math, mathematics, maths - a science (or group of related sciences) dealing with the logic of quantity and shape and arrangement
arithmetic - the branch of pure mathematics dealing with the theory of numerical calculations
geometry - the pure mathematics of points and lines and curves and surfaces
numerical analysis - (mathematics) the branch of mathematics that studies algorithms for approximating solutions to problems in the infinitesimal calculus
trig, trigonometry - the mathematics of triangles and trigonometric functions
algebra - the mathematics of generalized arithmetical operations
infinitesimal calculus, calculus - the branch of mathematics that is concerned with limits and with the differentiation and integration of functions
set theory - the branch of pure mathematics that deals with the nature and relations of sets
group theory - the branch of mathematics dealing with groups
analysis situs, topology - the branch of pure mathematics that deals only with the properties of a figure X that hold for every figure into which X can be transformed with a one-to-one correspondence that is continuous in both directions
metamathematics - the logical analysis of mathematical reasoning
Based on WordNet 3.0, Farlex clipart collection. © 2003-2012 Princeton University, Farlex Inc.
Translations
čistá matematika
ren matematikk
ren matematik
References in periodicals archive ?
At 16, encouraged by one of his teachers, Ramanujan sent off a letter to the renowned pure mathematician G.W.
A high-flying pure mathematician requires conceptual skills possessed by only a minority of people.

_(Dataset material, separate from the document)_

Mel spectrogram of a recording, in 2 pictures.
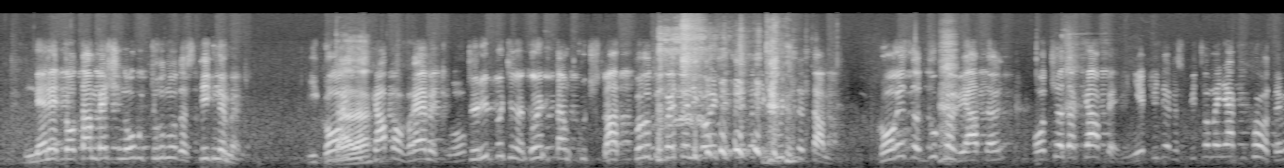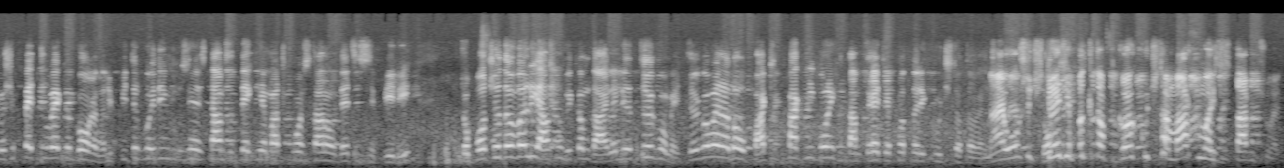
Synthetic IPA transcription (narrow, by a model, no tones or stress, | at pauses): nɛnɛt̪ɔt̪ambɛʃɛmnɔɡʊt̪ɾud̪nod̪ɐst̪iɡnɛmɛ | iɡɔɾɛzkapɐvɾɛmɛt̪ot̪ɾipət̪inɐɡɔk̪ɛt̪amkut͡ʃi̥t̪d̪apɤɾvot̪okoɛt̪oɛnʲiɡɔɾikɛt̪t̪ɐnɛkut͡ʃi̥t̪ɛt̪am | ɡɔɾɛzɐd̪uxɐvjat̪əɾ | pɔt͡ʃɐd̪ɐkapɛʔinʲiɛpit̪ɾɐspit̪vɐmɛnʲakoixɔɾɐt̪ɔimɐʃɛpɛt̪̚t͡ʃovɛkəɡɔɾɛnɐlipit̪əxoɛd̪inɡɾʊzinɛt̪st̪amzɐt̪ɛxniɐmat͡ʃkɔjst̪anɐlˠd̪ɛt̪sɛsɛbilit̪ɔpɔt͡ʃɐd̪ɐvɐliasovikəmd̪ajnɐlid̪ɐt̪ɤəɾɡvɐmɛit̪ɤɾɡvɐmɛnɐd̪ɔvpakipaknɛɡɔnixɐt̪amt̪ɾɛt̪ijəpɤt̪̚nɐlikut͡ʃi̥t̪ɐt̪oɛnajɔpʃt̪ot͡ʃɛ̥t̪ɾɛt̪iəpɤt̪kɐt̪ɔfɡɔɾɛxkut͡ʃi̥t̪ɐmaɾt̪omɐizost̪avit͡ʃovɛk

"Before that, if you told someone you were interested in 24-dimensional sphere packing, unless they were a pure mathematician, they looked at you as if you were crazy," he says.
This was the purest of pure intellection, to the degree that even Russell, a pure mathematician by training, found himself wondering what the point was: "It seemed unworthy of a grown man to spend his time on such trivialities." So little can we tell where disinterested inquiry will lead!